• [Exercise goal]
The reply should match the listing below character for character, except that no image is carried over.

• [Supplied records]
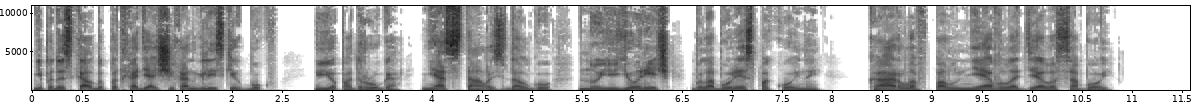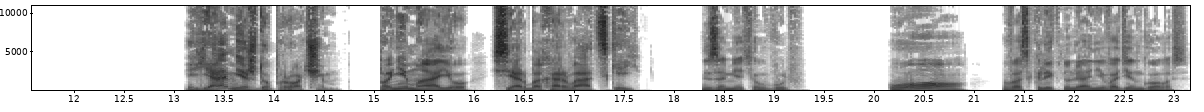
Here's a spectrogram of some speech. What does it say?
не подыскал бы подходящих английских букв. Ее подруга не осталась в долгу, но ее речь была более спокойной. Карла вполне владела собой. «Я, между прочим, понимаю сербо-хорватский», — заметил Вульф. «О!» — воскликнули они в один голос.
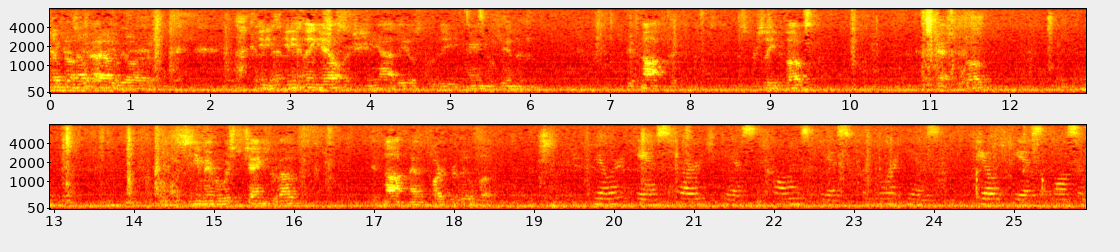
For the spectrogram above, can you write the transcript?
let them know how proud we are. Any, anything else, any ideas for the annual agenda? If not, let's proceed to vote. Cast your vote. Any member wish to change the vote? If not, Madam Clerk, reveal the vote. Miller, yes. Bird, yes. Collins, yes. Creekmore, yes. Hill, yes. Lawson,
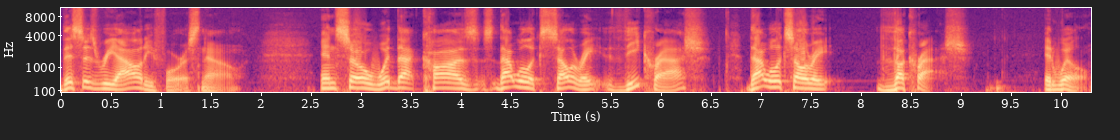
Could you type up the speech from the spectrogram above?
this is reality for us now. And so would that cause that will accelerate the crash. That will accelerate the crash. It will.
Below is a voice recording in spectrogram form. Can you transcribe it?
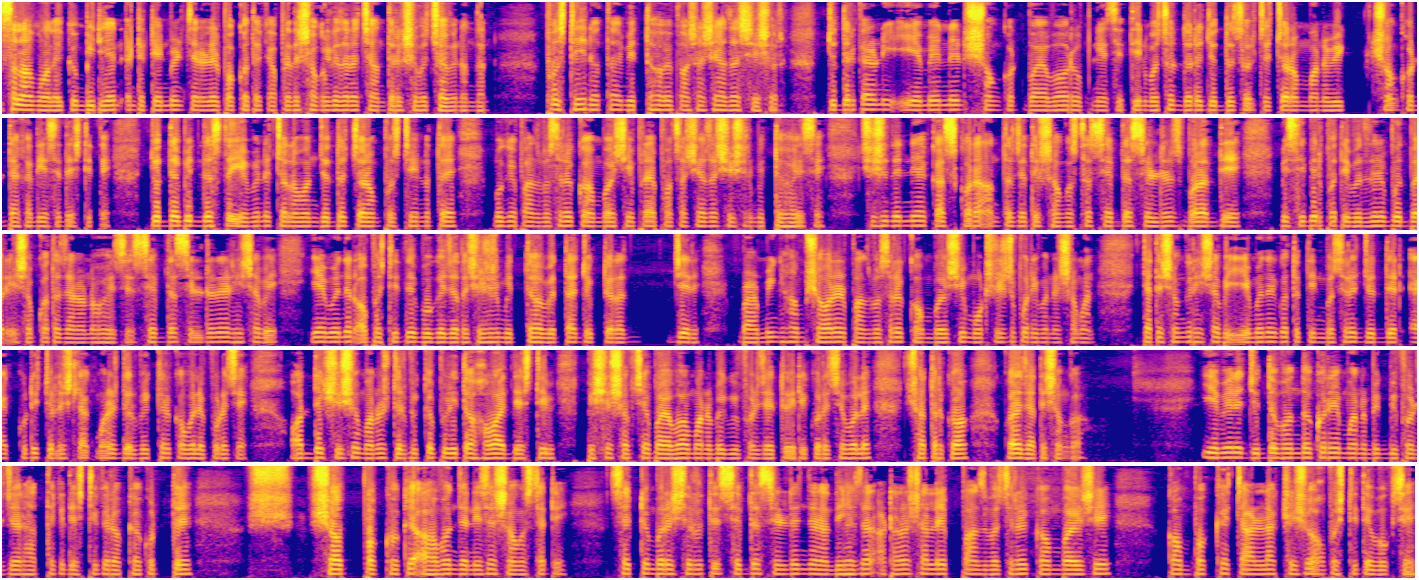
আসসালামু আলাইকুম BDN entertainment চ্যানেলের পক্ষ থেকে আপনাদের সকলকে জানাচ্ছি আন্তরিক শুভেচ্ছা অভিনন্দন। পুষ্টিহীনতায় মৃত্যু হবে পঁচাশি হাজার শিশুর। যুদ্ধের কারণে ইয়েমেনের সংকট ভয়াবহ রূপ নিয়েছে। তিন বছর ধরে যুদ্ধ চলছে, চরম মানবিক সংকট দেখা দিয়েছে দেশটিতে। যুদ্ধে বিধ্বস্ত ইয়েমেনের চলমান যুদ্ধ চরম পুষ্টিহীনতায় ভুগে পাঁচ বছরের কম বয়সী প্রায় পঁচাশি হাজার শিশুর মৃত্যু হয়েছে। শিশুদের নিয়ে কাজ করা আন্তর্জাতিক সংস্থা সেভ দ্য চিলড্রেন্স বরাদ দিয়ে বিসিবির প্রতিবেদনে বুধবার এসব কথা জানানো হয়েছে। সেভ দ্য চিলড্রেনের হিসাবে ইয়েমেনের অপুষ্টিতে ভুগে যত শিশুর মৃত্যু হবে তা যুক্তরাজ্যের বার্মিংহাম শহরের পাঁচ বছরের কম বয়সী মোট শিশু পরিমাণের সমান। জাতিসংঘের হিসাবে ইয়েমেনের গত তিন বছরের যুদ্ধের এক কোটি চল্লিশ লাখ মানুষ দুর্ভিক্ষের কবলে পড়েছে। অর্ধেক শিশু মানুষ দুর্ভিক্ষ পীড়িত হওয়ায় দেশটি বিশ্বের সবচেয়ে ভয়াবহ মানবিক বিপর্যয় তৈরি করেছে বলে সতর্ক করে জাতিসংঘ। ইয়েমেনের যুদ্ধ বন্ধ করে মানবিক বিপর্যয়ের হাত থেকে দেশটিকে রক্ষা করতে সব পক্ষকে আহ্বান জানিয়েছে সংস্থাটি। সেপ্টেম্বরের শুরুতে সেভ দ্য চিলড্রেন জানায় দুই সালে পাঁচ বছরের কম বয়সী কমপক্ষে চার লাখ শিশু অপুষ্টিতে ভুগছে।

• [Solved problem]
Here's a spectrogram of some speech. What does it say?
не подыскал бы подходящих английских букв. Ее подруга не осталась в долгу, но ее речь была более спокойной. Карла вполне владела собой. «Я, между прочим, понимаю сербо-хорватский», — заметил Вульф. «О!» — воскликнули они в один голос.
For the spectrogram above, can you write the transcript?
let them know how proud we are. Any, anything else, any ideas for the annual agenda? If not, let's proceed to vote. Cast your vote. Any member wish to change the vote? If not, Madam Clerk, reveal the vote. Miller, yes. Bird, yes. Collins, yes. Creekmore, yes. Hill, yes. Lawson,
Could you type up the speech from the spectrogram above?
this is reality for us now. And so would that cause that will accelerate the crash. That will accelerate the crash. It will.
Below is a voice recording in spectrogram form. Can you transcribe it?
আসসালামু আলাইকুম BDN entertainment চ্যানেলের পক্ষ থেকে আপনাদের সকলকে জানাচ্ছি আন্তরিক শুভেচ্ছা অভিনন্দন। পুষ্টিহীনতায় মৃত্যু হবে পঁচাশি হাজার শিশুর। যুদ্ধের কারণে ইয়েমেনের সংকট ভয়াবহ রূপ নিয়েছে। তিন বছর ধরে যুদ্ধ চলছে, চরম মানবিক সংকট দেখা দিয়েছে দেশটিতে। যুদ্ধে বিধ্বস্ত ইয়েমেনের চলমান যুদ্ধ চরম পুষ্টিহীনতায় ভুগে পাঁচ বছরের কম বয়সী প্রায় পঁচাশি হাজার শিশুর মৃত্যু হয়েছে। শিশুদের নিয়ে কাজ করা আন্তর্জাতিক সংস্থা সেভ দ্য চিলড্রেন্স বরাদ দিয়ে বিসিবির প্রতিবেদনে বুধবার এসব কথা জানানো হয়েছে। সেভ দ্য চিলড্রেনের হিসাবে ইয়েমেনের অপুষ্টিতে ভুগে যত শিশুর মৃত্যু হবে তা যুক্তরাজ্যের বার্মিংহাম শহরের পাঁচ বছরের কম বয়সী মোট শিশু পরিমাণের সমান। জাতিসংঘের হিসাবে ইয়েমেনের গত তিন বছরের যুদ্ধের এক কোটি চল্লিশ লাখ মানুষ দুর্ভিক্ষের কবলে পড়েছে। অর্ধেক শিশু মানুষ দুর্ভিক্ষ পীড়িত হওয়ায় দেশটি বিশ্বের সবচেয়ে ভয়াবহ মানবিক বিপর্যয় তৈরি করেছে বলে সতর্ক করে জাতিসংঘ। ইয়েমেনের যুদ্ধ বন্ধ করে মানবিক বিপর্যয়ের হাত থেকে দেশটিকে রক্ষা করতে সব পক্ষকে আহ্বান জানিয়েছে সংস্থাটি। সেপ্টেম্বরের শুরুতে সেভ দ্য চিলড্রেন জানায় দুই সালে পাঁচ বছরের কম বয়সী কমপক্ষে চার লাখ শিশু অপুষ্টিতে ভুগছে।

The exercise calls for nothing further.